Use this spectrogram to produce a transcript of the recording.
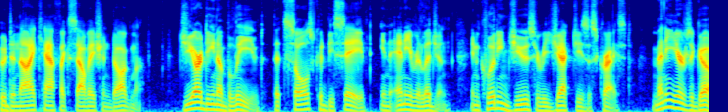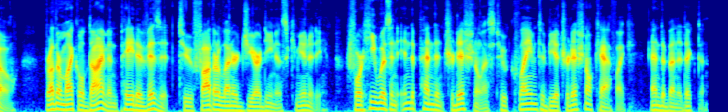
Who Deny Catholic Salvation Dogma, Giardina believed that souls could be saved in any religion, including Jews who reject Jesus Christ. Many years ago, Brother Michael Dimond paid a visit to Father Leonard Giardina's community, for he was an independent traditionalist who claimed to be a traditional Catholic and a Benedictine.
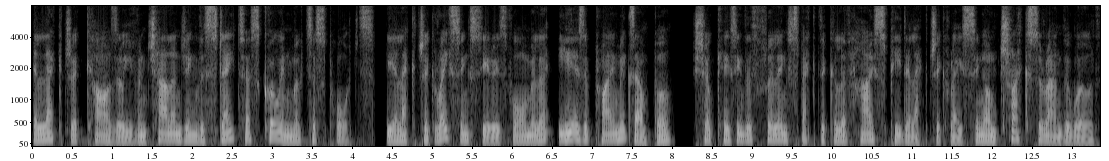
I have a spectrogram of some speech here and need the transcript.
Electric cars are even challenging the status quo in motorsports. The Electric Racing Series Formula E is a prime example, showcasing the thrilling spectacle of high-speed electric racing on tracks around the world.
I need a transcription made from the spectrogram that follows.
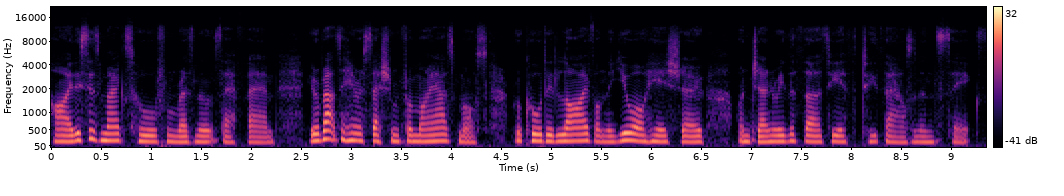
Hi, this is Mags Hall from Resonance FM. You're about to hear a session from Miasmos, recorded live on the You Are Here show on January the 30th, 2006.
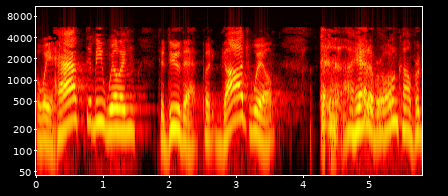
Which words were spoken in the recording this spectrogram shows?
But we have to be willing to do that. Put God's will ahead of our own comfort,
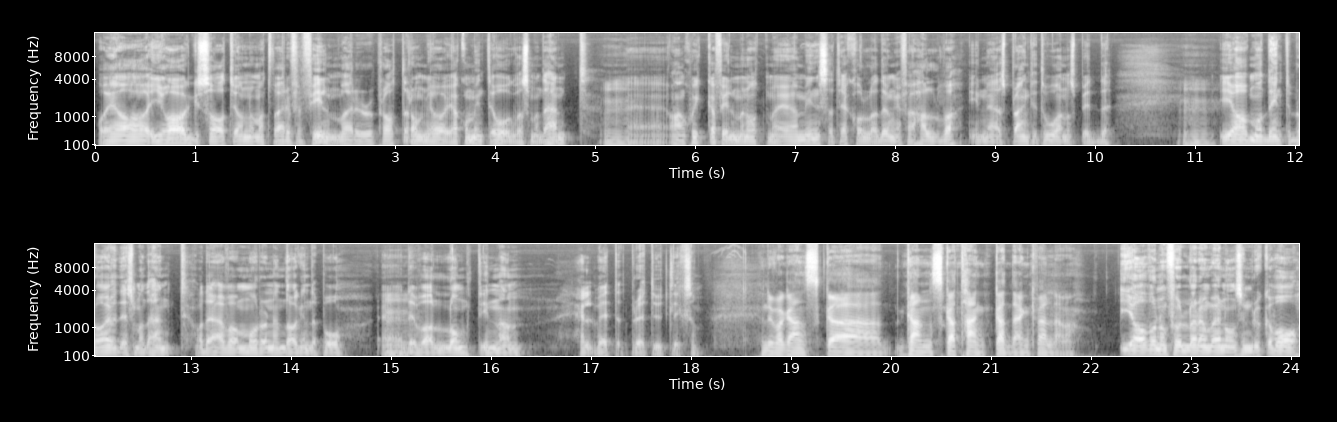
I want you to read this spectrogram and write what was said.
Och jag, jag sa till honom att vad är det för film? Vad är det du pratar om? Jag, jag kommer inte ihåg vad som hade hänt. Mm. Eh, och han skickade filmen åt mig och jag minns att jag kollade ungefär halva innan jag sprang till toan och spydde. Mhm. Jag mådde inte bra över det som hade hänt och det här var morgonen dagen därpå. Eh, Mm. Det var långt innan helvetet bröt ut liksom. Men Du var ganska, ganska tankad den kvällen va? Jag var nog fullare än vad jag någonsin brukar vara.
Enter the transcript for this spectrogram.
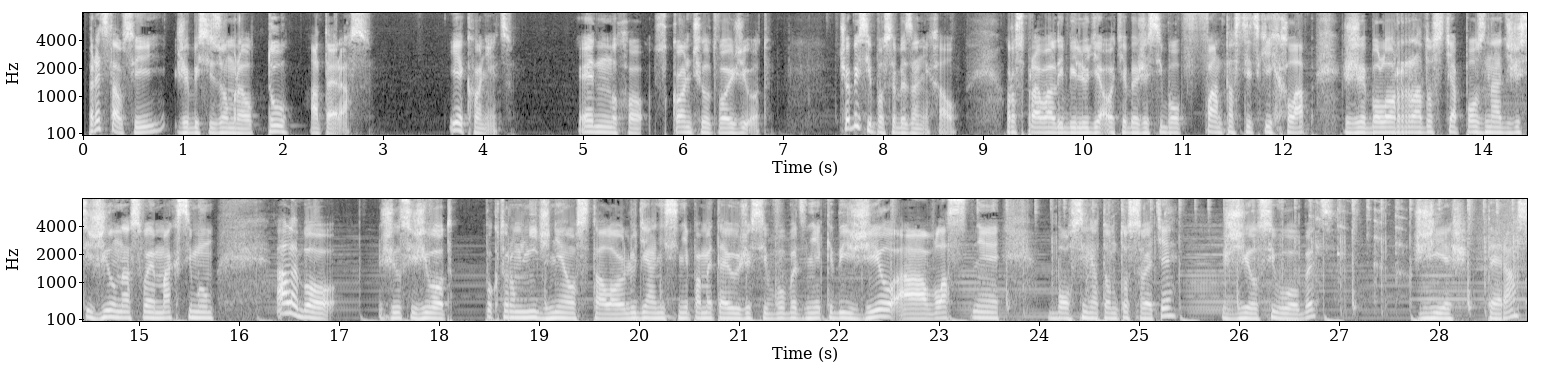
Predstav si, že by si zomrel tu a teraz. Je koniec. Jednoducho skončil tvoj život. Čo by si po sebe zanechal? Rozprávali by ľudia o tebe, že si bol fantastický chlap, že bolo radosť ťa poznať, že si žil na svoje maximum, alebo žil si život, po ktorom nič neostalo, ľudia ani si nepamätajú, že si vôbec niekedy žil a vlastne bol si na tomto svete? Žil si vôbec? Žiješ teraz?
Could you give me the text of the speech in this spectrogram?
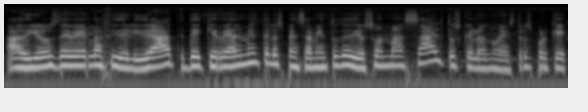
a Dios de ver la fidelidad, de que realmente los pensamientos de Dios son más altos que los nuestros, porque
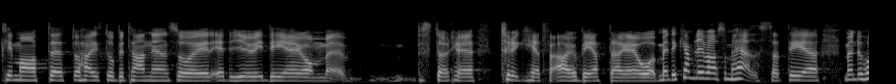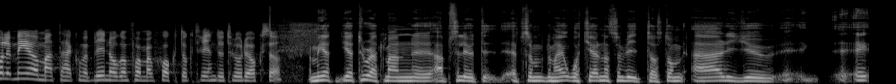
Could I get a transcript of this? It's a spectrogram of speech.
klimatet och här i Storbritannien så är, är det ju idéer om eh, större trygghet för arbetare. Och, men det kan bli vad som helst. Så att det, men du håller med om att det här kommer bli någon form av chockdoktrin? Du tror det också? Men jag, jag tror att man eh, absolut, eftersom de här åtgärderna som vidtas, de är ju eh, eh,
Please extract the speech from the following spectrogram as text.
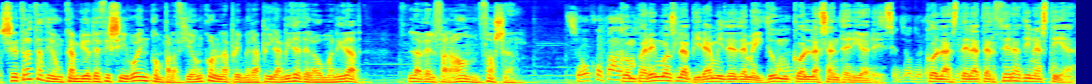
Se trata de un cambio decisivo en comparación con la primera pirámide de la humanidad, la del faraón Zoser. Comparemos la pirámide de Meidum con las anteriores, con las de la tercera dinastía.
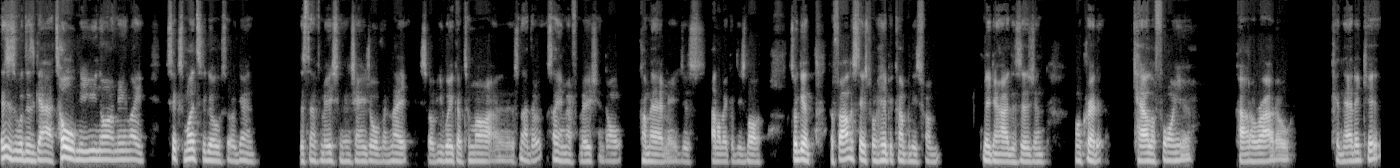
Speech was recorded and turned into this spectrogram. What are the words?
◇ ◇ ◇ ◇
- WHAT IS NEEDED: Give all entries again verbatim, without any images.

- OUTPUT FOR THIS EXERCISE:
Use this spectrogram to produce a transcript of the recording.
Who Deny Catholic Salvation Dogma, Giardina believed that souls could be saved in any religion, including Jews who reject Jesus Christ. Many years ago, Brother Michael Dimond paid a visit to Father Leonard Giardina's community, for he was an independent traditionalist who claimed to be a traditional Catholic and a Benedictine.
I have a spectrogram of some speech here and need the transcript.
Electric cars are even challenging the status quo in motorsports. The Electric Racing Series Formula E is a prime example, showcasing the thrilling spectacle of high-speed electric racing on tracks around the world.
I need a transcription made from the spectrogram that follows.
Hi, this is Mags Hall from Resonance FM. You're about to hear a session from Miasmos, recorded live on the You Are Here show on January the 30th, 2006.
Which words were spoken in the recording this spectrogram shows?
But we have to be willing to do that. Put God's will ahead of our own comfort,
I want you to read this spectrogram and write what was said.
Och jag, jag sa till honom att vad är det för film? Vad är det du pratar om? Jag, jag kommer inte ihåg vad som hade hänt. Mm. Eh, och han skickade filmen åt mig och jag minns att jag kollade ungefär halva innan jag sprang till toan och spydde. Mhm. Jag mådde inte bra över det som hade hänt och det här var morgonen dagen därpå. Eh, Mm. Det var långt innan helvetet bröt ut liksom. Men Du var ganska, ganska tankad den kvällen va? Jag var nog fullare än vad jag någonsin brukar vara.
Enter the transcript for this spectrogram.
Predstav si, že by si zomrel tu a teraz. Je koniec. Jednoducho skončil tvoj život. Čo by si po sebe zanechal? Rozprávali by ľudia o tebe, že si bol fantastický chlap, že bolo radosť ťa poznať, že si žil na svoje maximum, alebo žil si život, po ktorom nič neostalo, ľudia ani si nepamätajú, že si vôbec niekedy žil a vlastne bol si na tomto svete? Žil si vôbec? Žiješ teraz?
Could you give me the text of the speech in this spectrogram?
a Dios de ver la fidelidad, de que realmente los pensamientos de Dios son más altos que los nuestros, porque
Could I get a transcript of this? It's a spectrogram of speech.
klimatet och här i Storbritannien så är, är det ju idéer om eh, större trygghet för arbetare. Och, men det kan bli vad som helst. Så att det, men du håller med om att det här kommer bli någon form av chockdoktrin? Du tror det också? Men jag, jag tror att man eh, absolut, eftersom de här åtgärderna som vidtas, de är ju eh, eh,
Please extract the speech from the following spectrogram as text.
Se trata de un cambio decisivo en comparación con la primera pirámide de la humanidad, la del faraón Zoser. Comparemos la pirámide de Meidum con las anteriores, con las de la tercera dinastía.
Speech was recorded and turned into this spectrogram. What are the words?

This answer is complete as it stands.